EPA Mandates 25% More Biodiesel This Year
This story appears in the Jan. 9 print edition of Transport Topics.
Diesel refineries must produce 1 billion gallons of biodiesel in 2012, a 25% increase from last year, the Environmental Protection Agency said last month, but the agency decided to delay its planned 2013 mandate.
Setting the 2012 standard, EPA rejected American Trucking Associations’ argument in written comments that the 1 billion-gallon requirement would be “a new billion dollar hidden tax on the trucking industry.” The agency said the expiration of a tax credit for biodiesel does not warrant lowering the standard.
“We do envision that the higher the number, the more likely the increase in the cost of fuel,” Glen Kedzie, ATA’s environmental counsel, told Transport Topics.
The 1 billion-gallon mandate matches the level of biomass-based diesel that EPA envisioned requiring when it proposed the mandate in 2011. In the same proposal, EPA said it wanted a 1.28 billion-gallon requirement for 2013.
“We are continuing to evaluate the many comments on the [proposal] from stakeholders and will issue a final rule setting the applicable biomass-based diesel volume for calendar year 2013 as expeditiously as practicable,” EPA wrote in the final rule it released Dec. 22.

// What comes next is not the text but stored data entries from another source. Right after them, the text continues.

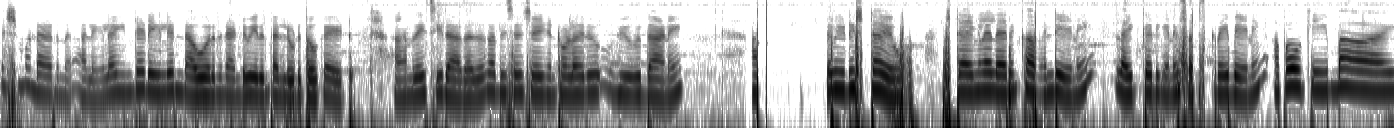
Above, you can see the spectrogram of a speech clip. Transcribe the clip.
വിഷമം ഉണ്ടായിരുന്നു അല്ലെങ്കിൽ അതിന്റെ ഇടയിൽ ഉണ്ടാവുമായിരുന്നു രണ്ടുപേരും തല്ലുകൊടുത്തൊക്കെ ആയിട്ട്. അങ്ങനെ ചിരാതൊക്കെ കത്തിച്ച് വെച്ച് കഴിഞ്ഞിട്ടുള്ള ഒരു വ്യൂ ഇതാണ്. വീഡിയോ ഇഷ്ടമായോ ഇഷ്ടമായെങ്കിൽ എല്ലാവരും കമന്റ് ചെയ്യണേ ലൈക്ക് അടിക്കണേ സബ്സ്ക്രൈബ് ചെയ്യണേ. അപ്പോൾ ഓക്കെ ബായ്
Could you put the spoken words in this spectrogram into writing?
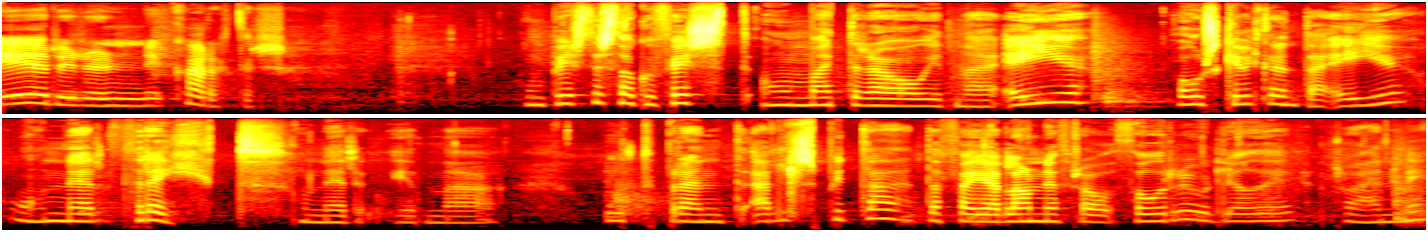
er í rauninni karakter. Hún byrstist okkur fyrst, hún mætir á eitna, hérna, eigu, óskilgrenda eigu og hún er þreytt. Hún er eitna, hérna, útbrend elspýta, þetta fæ ég að lána frá Þóru og ljóði frá henni.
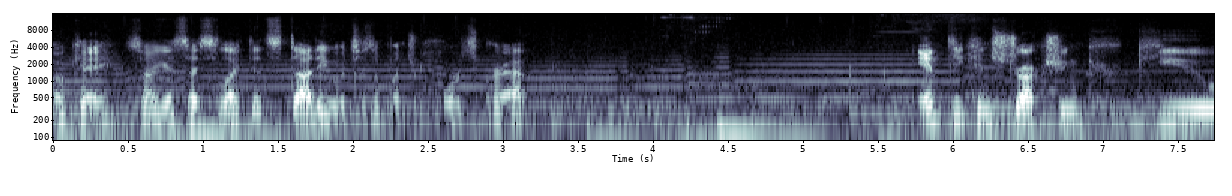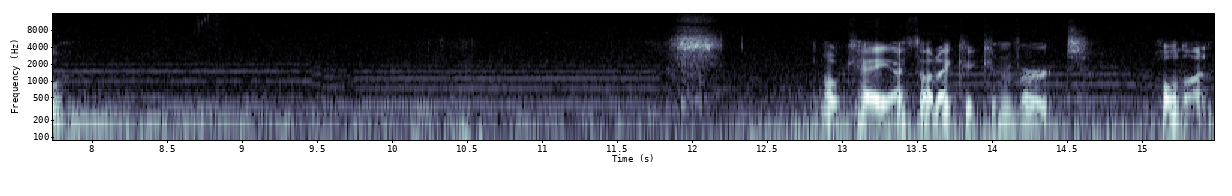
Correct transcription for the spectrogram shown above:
Okay, so I guess I selected study, which is a bunch of horse crap. Empty construction queue. Okay, I thought I could convert. Hold on.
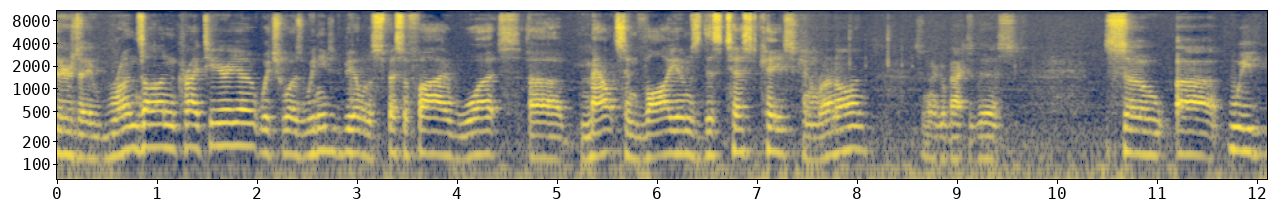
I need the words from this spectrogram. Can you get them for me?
there's a runs on criteria, which was we needed to be able to specify what uh, mounts and volumes this test case can run on. So I'm going to go back to this. So uh, we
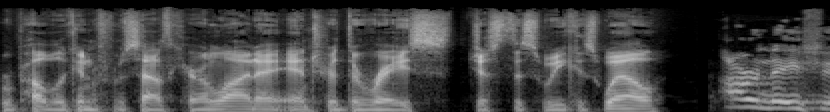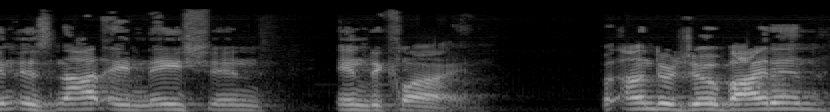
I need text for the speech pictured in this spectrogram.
Republican from South Carolina, entered the race just this week as well. Our nation is not a nation in decline, but under Joe Biden,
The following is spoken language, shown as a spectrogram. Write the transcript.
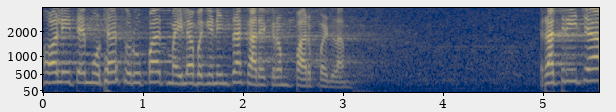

In comments filed in August, ATA asked EPA to waive the 2012 mandate and rethink its 2013 mandate, citing economic conditions and the tax-credit expiration. EPA mandated that 800 million gallons be produced in 2011 and 650 million gallons the previous year.
“Given the high cost and operating challenges associated with biodiesel, demand for biomass-based diesel would evaporate absent government mandates,” ATA wrote.
Kedzie predicted that the mandate delay will cause prices of biodiesel blends, which usually contain 2% to 5% biodiesel, to increase. He did not speculate how much the prices would rise.
Biodiesel costs more to produce than the standard ultra-low-sulfur diesel, but a $1-per-gallon tax credit to diesel refiners who blend bio-diesel into their fuel helped bring the cost down and make it competitive with standard fuel.
That tax credit expired at the end of 2011. Several bills were proposed to extend it, but “time just ran out at the end of the year,” said Ben Evans, spokesman for the National Biodiesel Board.
“We don’t have the blender’s credit,” Kedzie said. “According to what we hear, Congress is going to try to revisit that and try to push it through.” ATA pushed to renew the credit before the end of the year, but Congress did not pass the law before starting its winter recess.
NBB slammed Congress’s inaction, saying that it put thousands of jobs at risk.
“Jobs and the economy are supposed to be the top priority in Washington, yet Congress has left thousands of workers in limbo heading into the holidays by failing to extend this tax incentive,” Anne Steckel, the group’s vice president of federal affairs, said in a December statement. “It’s a missed opportunity, and we are urging Congress to pass an extension immediately next year [in 2012] to limit the economic damage.”
The $1 credit, enacted in 2005, has been in effect every year since then, except 2010, and so far this year, Evans said.
Though EPA is legally required to set renewable fuel standards yearly, it has the authority to temporarily waive rules for biodiesel if market conditions would make the price of biodiesel rise significantly. Citing the potential for the tax credit to expire, ATA asked EPA to use that authority for the 2012 standard, but EPA rejected the argument.
“The waiver authority . . . is based on an EPA determination that there ‘is’ a feedstock disruption or other market circumstance that would make the price of
biomass-based diesel rise significantly,” EPA wrote. “If Congress had intended that we project future market circumstances that might lead to significant prices increases, it could have used ‘will be’ in place of ‘is’ . . . ”.
In its rule, which EPA released Dec. 22, the agency called it “conjecture” to predict that the biodiesel credit would expire without being renewed.
No federal law requires that biodiesel be blended into diesel sold at the pump, but Minne-sota, Oregon, Pennsylvania and Washington all have their own mandates for blends from 2% to 5%.